Jill Kirby is a writer and policy analyst, and was Director of the Centre for Policy Studies, 2007-2011.
“If you want something said, ask a man; if you want something done, ask a woman.” So Margaret Thatcher advised the Townswomen's Guild in a speech she gave in 1965. Ten years later, she became the first woman to lead the Conservative Party. The rest, as they say, is history – history made by a woman. Baroness Thatcher certainly lived up to her own famous aphorism, proving that a woman in politics could indeed get things done; she knew when it was time to cut through the chat and make it happen.
As a woman in a man's world (and there is no question that politics was dominated by men) gave Margaret Thatcher particular strengths; in my view, being female was an important factor in her success.
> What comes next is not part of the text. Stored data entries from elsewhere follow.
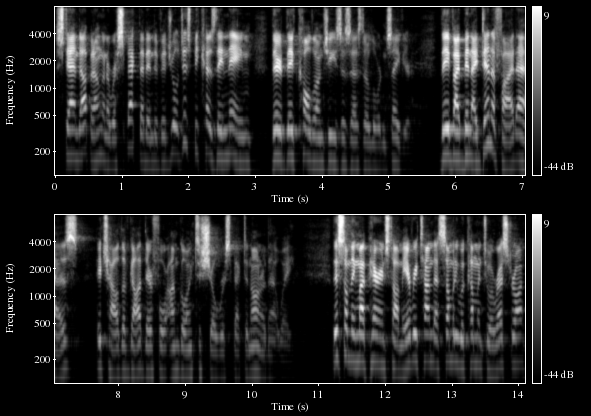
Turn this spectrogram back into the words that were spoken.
stand up and I'm going to respect that individual just because they name, they've called on Jesus as their Lord and Savior. They've been identified as a child of God, therefore I'm going to show respect and honor that way. This is something my parents taught me. Every time that somebody would come into a restaurant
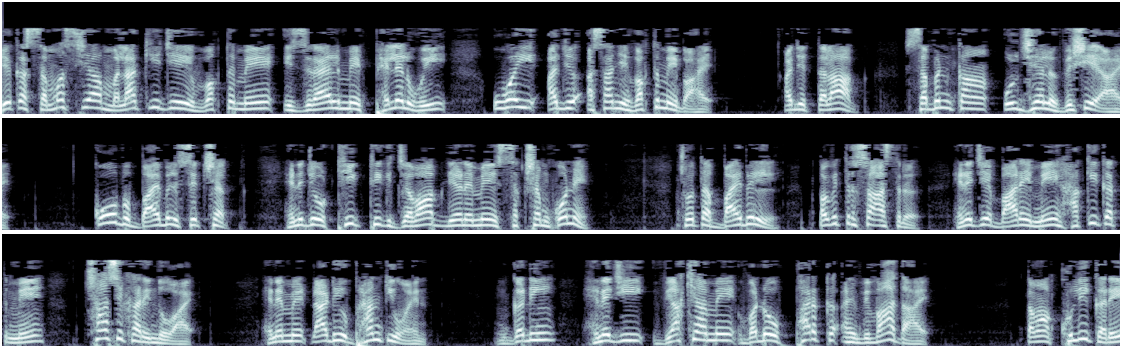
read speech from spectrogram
जेका समस्या मलाकीअ जे वक़्त में इज़राइल में फैलियल हुई उहा ई अॼु असांजे वक़्त में बि आहे अॼु तलाक सभिनि खां उलझियल विषय आहे को बि बाइबिल शिक्षक हिन जो ठीक ठीक जवाब ॾियण में सक्षम कोन्हे छो त बाइबिल पवित्र शास्त्र हिन जे बारे में हक़ीक़त में छा सेखारींदो आहे हिन में ॾाढियूं भ्रांतियूं आहिनि गॾी हिन जी व्याख्या में वॾो फ़र्क़ु ऐं विवाद आहे तव्हां खुली करे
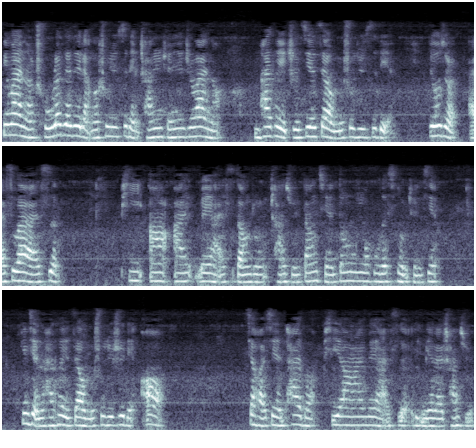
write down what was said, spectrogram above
另外呢，除了在这两个数据字典查询权限之外呢，我们还可以直接在我们数据字典 user sys privs 当中查询当前登录用户的系统权限，并且呢，还可以在我们数据字典 all 下划线 tab privs 里面来查询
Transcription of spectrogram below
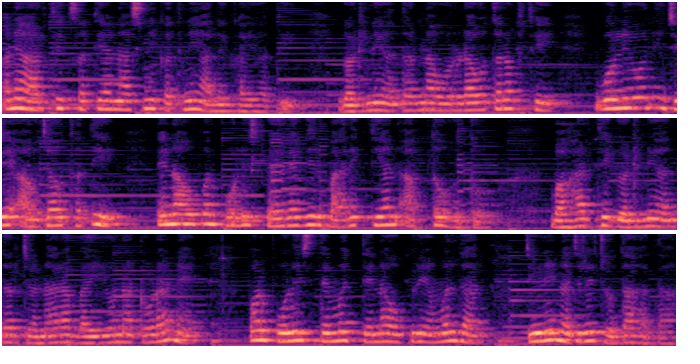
અને આર્થિક સત્યાનાશની કથની આલેખાઈ હતી. ગઢની અંદરના ઓરડાઓ તરફથી ગોલીઓની જે આવજાવ થતી તેના ઉપર પોલીસ પહેરેગીર બારીક ધ્યાન આપતો હતો. બહારથી ગઢની અંદર જનારા બાઈઓના ટોળાને પણ પોલીસ તેમજ તેના ઉપરી અમલદાર ઝીણી નજરે જોતા હતા.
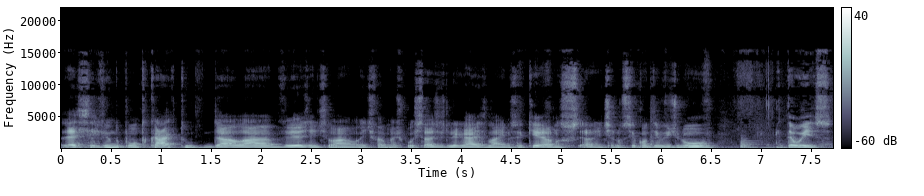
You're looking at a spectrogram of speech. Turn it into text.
é servindo.cacto, dá lá, vê a gente lá, a gente faz umas postagens legais lá e não sei o que, a gente anuncia quando tem vídeo novo. Então é isso.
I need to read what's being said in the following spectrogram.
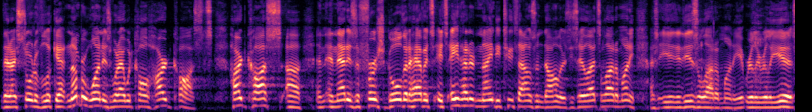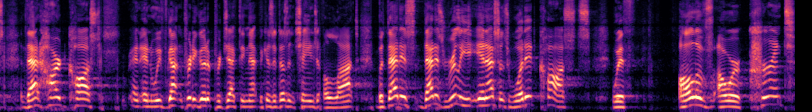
that I sort of look at. Number one is what I would call hard costs. Hard costs, uh, and and that is the first goal that I have. It's it's eight hundred ninety two thousand dollars. You say, well, that's a lot of money. I say, it is a lot of money. It really, really is. That hard cost and, and we've gotten pretty good at projecting that because it doesn't change a lot but that is that is really in essence what it costs with all of our current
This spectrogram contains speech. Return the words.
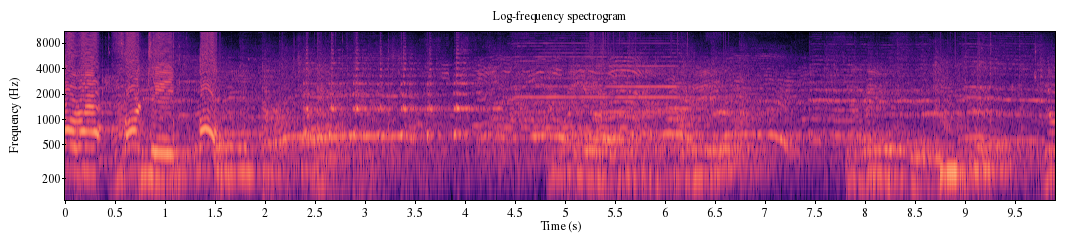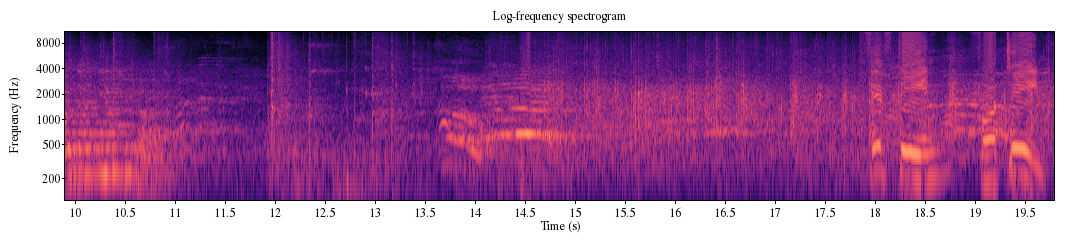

As I will explain later in this piece, however, I believe it was also an ingredient in her downfall.